Many people overlook this seemingly obvious step. When writing an introduction for IELTS task 2, some candidates see the first sentence, form their ideas and launch into them, without actually answering the question. Unfortunately, no matter how well you write, if the examiner has to search for your answer to the central question(s), your score will suffer. Following on from the opening sentence we saw above, we read:

Why is shopping so popular?

What effects does its increase in popularity have on individuals and on society?

Notice that there are two questions here. They are both straightforward and they both require an answer. Most task 2 questions will have just one question, but it’s possible to get an example like the above. So how will we handle this? It’s quite simple. Answer the questions in a direct manner in your mind.

Why is shopping so popular? Modern advertising creates desire
How does this affect individuals? It creates debt (negative)
How does it affect society? It stimulates economic activity (positive)

Formulating ideas

Those were the responses that came to mind when I asked myself the questions. Whether or not I am “correct” is not really relevant. It’s important that my answers are direct, concise and not overly nuanced. I could condense all of this information into a sentence or two to accompany the opening sentence we came up with earlier:

In my view, modern advertising drives the popularity of shopping by artificially creating desires for goods. On the downside, this can lead to personal debt, but it also has the effect of stimulating the economy.

We have shown the examiner that we are answering the question by the use of the leading phrase “in my view” (yes, you can use I, me and my in IELTS). We have then given a concise answer, which we will develop later on, in the body of the essay. After that, we have contrasted a positive effect with a negative one.

Give an Outline

All that’s left now is to give the reader a roadmap of where we are going in this essay. The reader knows what the essay is about (from the paraphrase). The reader knows our opinions (from the answers we gave). Now we need to tell the reader what to expect:
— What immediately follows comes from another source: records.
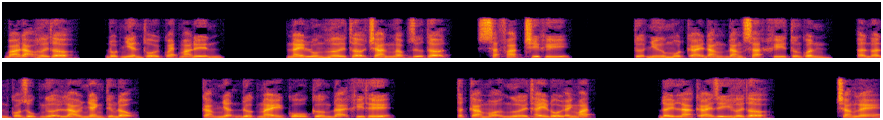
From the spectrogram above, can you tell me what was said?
bá đạo hơi thở, đột nhiên thổi quét mà đến. Nay luồng hơi thở tràn ngập dữ tợn, sát phạt chi khí. Tựa như một cái đằng đằng sát khí tướng quân, ẩn ẩn có dục ngựa lao nhanh tiếng động. Cảm nhận được này cổ cường đại khí thế. Tất cả mọi người thay đổi ánh mắt. Đây là cái gì hơi thở? Chẳng lẽ,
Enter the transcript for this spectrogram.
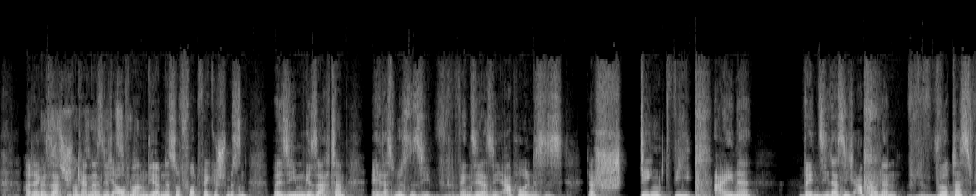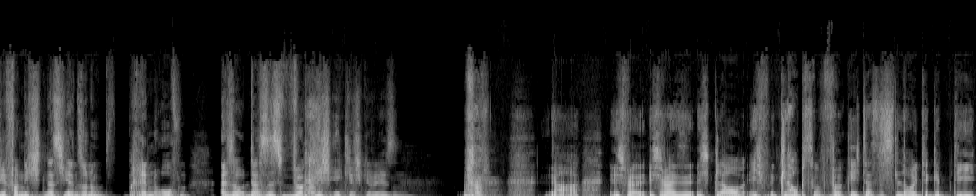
Hat er das gesagt, ich kann das nicht witzig. aufmachen. Die haben das sofort weggeschmissen, weil sie ihm gesagt haben, ey, das müssen sie, wenn sie das nicht abholen, das ist, das stinkt wie eine, wenn sie das nicht abholen, dann wird das, wir vernichten das hier in so einem Brennofen. Also, das ist wirklich eklig gewesen. ja, ich, ich weiß, ich glaube, ich glaubst du wirklich, dass es Leute gibt, die,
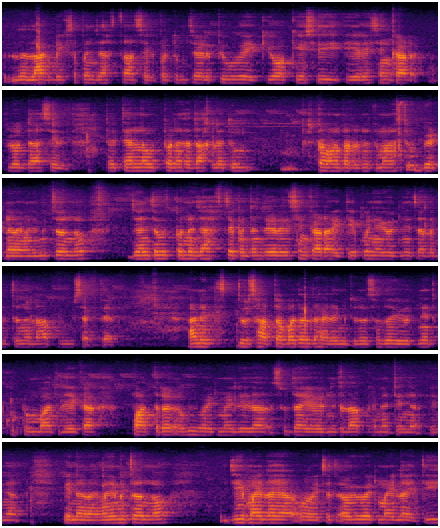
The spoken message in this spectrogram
लाखपेक्षा पण जास्त असेल पण तुमच्याकडे पिवळे किंवा केशरी हे रेशन कार्ड उपलब्ध असेल तर त्यांना उत्पन्नाच्या दाखल्यातून प्रमाणपत्रातून तुम्हाला सूट भेटणार आहे. म्हणजे मित्रांनो ज्यांचं उत्पन्न जास्त आहे पण त्यांच्याकडे रेशन कार्ड आहे ते पण या योजनेचा मित्रांनो लाभ घेऊ शकतात. आणि जो सातवा बदल झाला आहे मित्रांनो सदर योजनेत कुटुंबातील एका पात्र अविवाहित महिलेला सुद्धा या योजनेचा लाभ घेण्यात येणार येणार येणार आहे. म्हणजे मित्रांनो जी महिला या याच्यात अविवाहित महिला आहे ती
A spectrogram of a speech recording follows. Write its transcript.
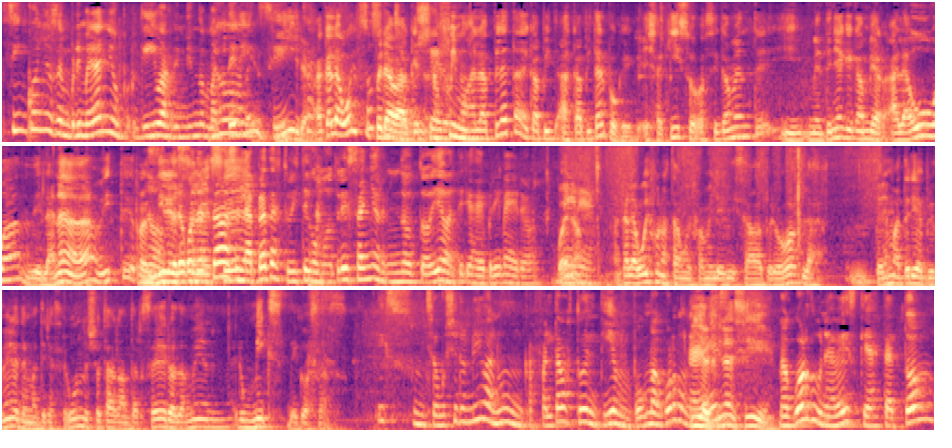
cinco años en primer año porque ibas rindiendo No, materias. ¿sí? mentira. Acá la un esperaba que nos fuimos a La Plata de capi- a Capital porque ella quiso básicamente y me tenía que cambiar a la UBA de la nada, ¿viste? No, Rendir el pero cuando estabas en La Plata estuviste como tres años rindiendo todavía materias de primero. Bueno, acá la waifu no estaba muy familiarizada, pero vos las tenés materia de primero, tenés materia de segundo, yo estaba con tercero también. Era un mix de cosas. Es un chamullero, no iba nunca, faltabas todo el tiempo. Me acuerdo una y vez. al final sí. Me acuerdo una vez que hasta Tom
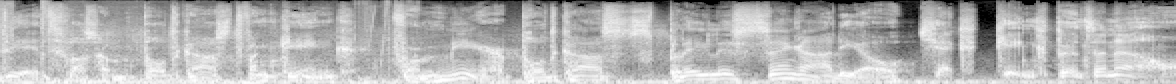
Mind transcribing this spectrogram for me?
Dit was een podcast van Kink. Voor meer podcasts, playlists en radio, check kink.nl.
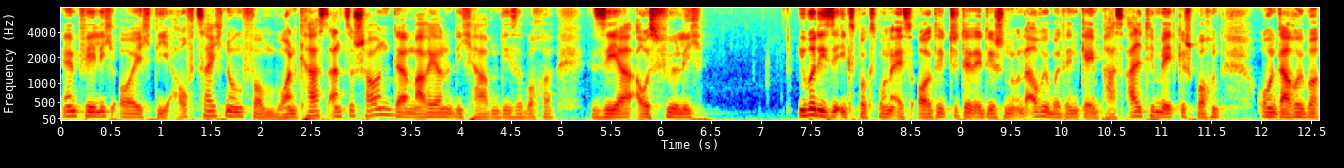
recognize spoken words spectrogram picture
empfehle ich euch, die Aufzeichnung vom OneCast anzuschauen. Der Marian und ich haben diese Woche sehr ausführlich über diese Xbox One S All Digital Edition und auch über den Game Pass Ultimate gesprochen und darüber,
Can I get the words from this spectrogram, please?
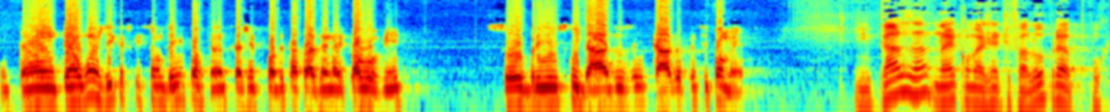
Então, tem algumas dicas que são bem importantes que a gente pode estar trazendo aí para o ouvinte sobre os cuidados em casa, principalmente. Em casa, né, como a gente falou, pra, por,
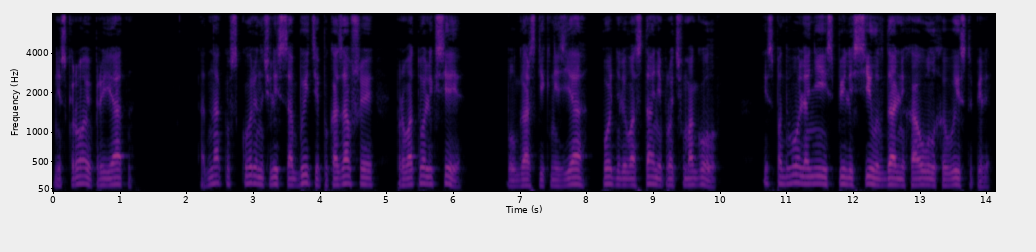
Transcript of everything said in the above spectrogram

In this essay I will discuss how the media generates need and consider the advantages and disadvantages of consumer culture. I will argue that the economic benefits do not outweigh the social costs.

Now the reader is truly ready to read the essay. We do not want to force the reader to have to hunt down these elements in the body of the essay. They should all be present in the introduction. This is what our introduction looks like:

Writing an Introduction for IELTS Task 2: Final Product

In our day and age, recreational shopping is on the rise. Whether or not this is a healthy development, divides opinion. In my view, modern advertising drives the popularity of shopping by artificially creating desires for goods. On the downside, this can lead to personal debt, but it also stimulates the economy. In this essay I will discuss how the media generates need and consider the advantages and disadvantages of consumer culture. I will argue that the economic benefits do not outweigh the social costs.

Admittedly, this is quite long. Having two questions to answer complicated the process and the result is longer than usual. However, it would form a good basis for the rest of the essay, because all of the content is present in germ.